The music scene in Melbourne is diverse and prolific. There are many talented and interesting artists based in this city making all kinds of music; electronic, synth pop, new wave, jangly guitar pop, ambient or sound art etc. I think for a music scene to be healthy other factors are at play too; affordable rent, available spaces for studios and rehearsals; other creative people to collaborate with. You need a certain amount of free time to be able to pursue a creative practice as a career – Melbourne presents a lot of opportunities for artists at varying levels to get some activity happening. 

 

How would you describe your music in five words?

Atmospheric, spoken-word dance, surreal synth-pop.

Which artists do you admire? 

Laurie Anderson, Jenny Hval, Julia Holter, Jim Jarmusch, Ryuichi Sakamoto, Palmbomen, Annie Lennox.

What would be your dream collaboration? 

Actually I’m super into Mark Ronson’s collaborative tracks with vocalists, the Miley Cyrus and Lykke Li collabs are impressive.
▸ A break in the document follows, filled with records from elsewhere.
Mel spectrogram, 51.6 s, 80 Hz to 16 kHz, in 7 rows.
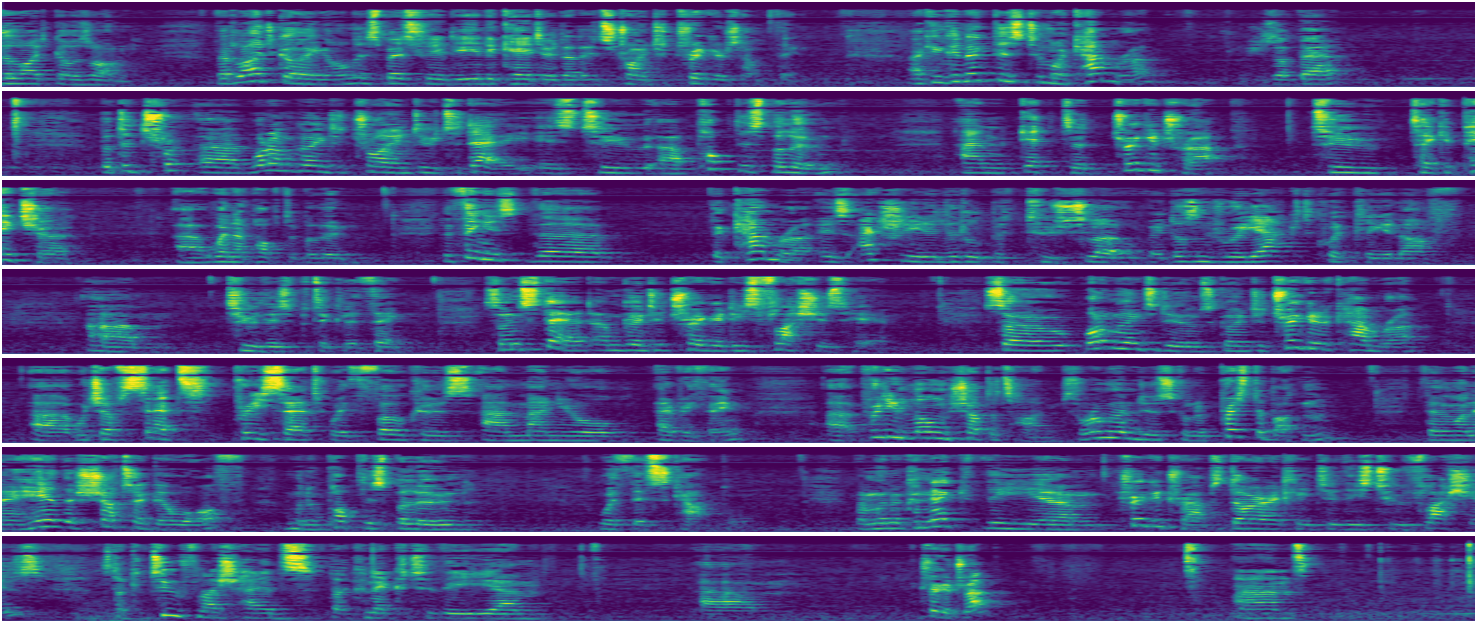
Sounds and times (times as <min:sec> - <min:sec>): Speech: 0:00.0 - 0:06.8, 0:07.8 - 0:47.0, 0:47.6 - 0:48.2, 0:48.8 - 0:49.3, 0:50.1 - 0:50.8.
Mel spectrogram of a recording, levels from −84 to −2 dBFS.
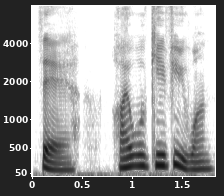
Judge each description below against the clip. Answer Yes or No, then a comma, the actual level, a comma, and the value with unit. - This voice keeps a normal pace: Yes, average, 195 wpm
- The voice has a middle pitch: Yes, medium, 150 Hz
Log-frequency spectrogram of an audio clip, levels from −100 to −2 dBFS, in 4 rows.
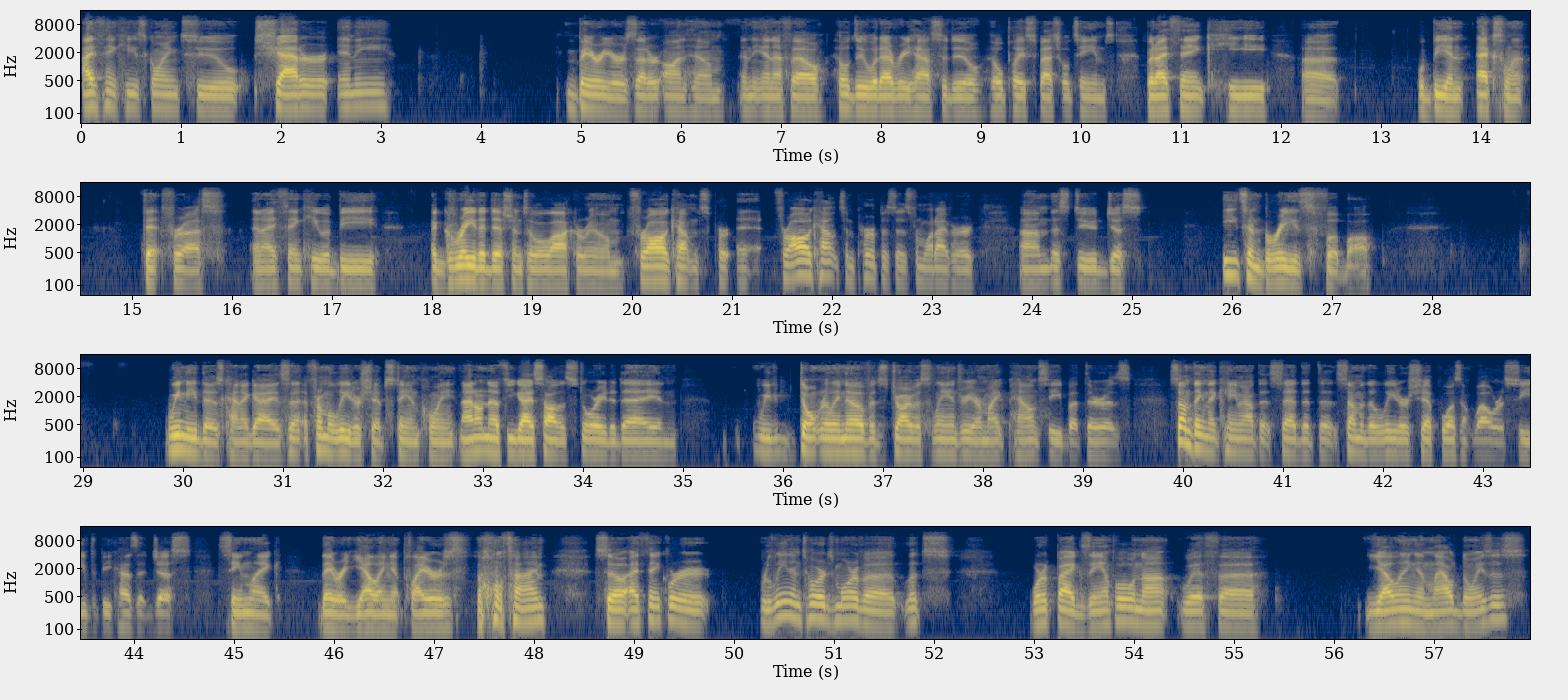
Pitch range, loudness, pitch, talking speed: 110-130 Hz, -24 LUFS, 120 Hz, 160 wpm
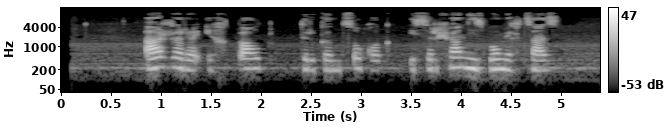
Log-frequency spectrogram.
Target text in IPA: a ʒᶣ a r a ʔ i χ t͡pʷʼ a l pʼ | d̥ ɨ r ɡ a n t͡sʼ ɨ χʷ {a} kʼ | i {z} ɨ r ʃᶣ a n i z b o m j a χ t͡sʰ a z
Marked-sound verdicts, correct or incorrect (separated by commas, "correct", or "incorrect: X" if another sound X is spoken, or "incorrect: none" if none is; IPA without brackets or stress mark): correct, incorrect: s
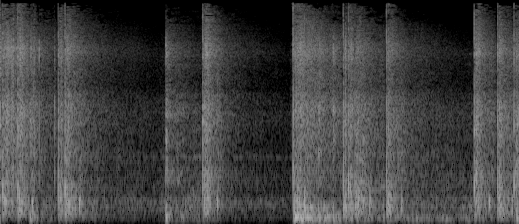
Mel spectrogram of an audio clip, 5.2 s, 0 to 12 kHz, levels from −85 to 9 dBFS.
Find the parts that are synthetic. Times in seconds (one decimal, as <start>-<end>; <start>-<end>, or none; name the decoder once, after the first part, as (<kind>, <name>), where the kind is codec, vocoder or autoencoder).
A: 1.3-4.4 (vocoder, BigVGAN v2)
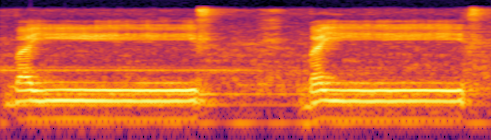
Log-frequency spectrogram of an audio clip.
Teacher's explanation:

I saw him talk when I was a participant at the Red Bull Music Academy. I have always thought it would be interesting to collaborate with someone who was making mainstream appeal pop but with good (relatable) taste. 

What are your views on sexism in the music industry? 

I think the music industry is a lot more diverse than it was ten years ago, or more when I was first starting out. I can recall issues I’ve had with racism coupled with sexism but I’ve moved past a lot of that. In the last few years I’ve taken part in mentorships for younger artists. I think the best way I can be helpful is to be a role model where possible and help to instill confidence in the next generation to forge their own path and to set high standards for how they are treated. There’s always room for improvement with regards to being inclusive, respectful and supportive of those who are underrepresented.

 

Can you tell us about your new release?

It’s called Losing, Linda and it’s out now. I wrote a lot of the music whilst on residency in Japan. I wanted to further my commentary on selfhood and identity in the digital age – though to deepen the exploration into selfhood beyond our biology and mortality. The record has been described as a “lovingly personal, humanistic document of our ever-changing world, the things we lose along the way and the insights we gain from loss itself”, which I like.

 

What’s the best act you have played with so far? 

I played a set before Suzanne Ciani at Sugar Mountain Festival a few years ago, that was really nice. 

 

Are you playing any shows/festivals this autumn?

Yes, I’m playing 13 October in Melbourne for my album launch and across the east coast of Australia 18 Oct in Canberra at Sideway, 19 Oct in Sydney at Freda’s and 25 Oct at Altar in Hobart. Looking forward to playing overseas in 2020.

God is in the TV is an online music and culture fanzine founded in Cardiff by the editor Bill Cummings in 2003. GIITTV Bill has developed the site with the aid of a team of sub-editors and writers from across Britain, covering a wide range of music from unsigned and independent artists to major releases.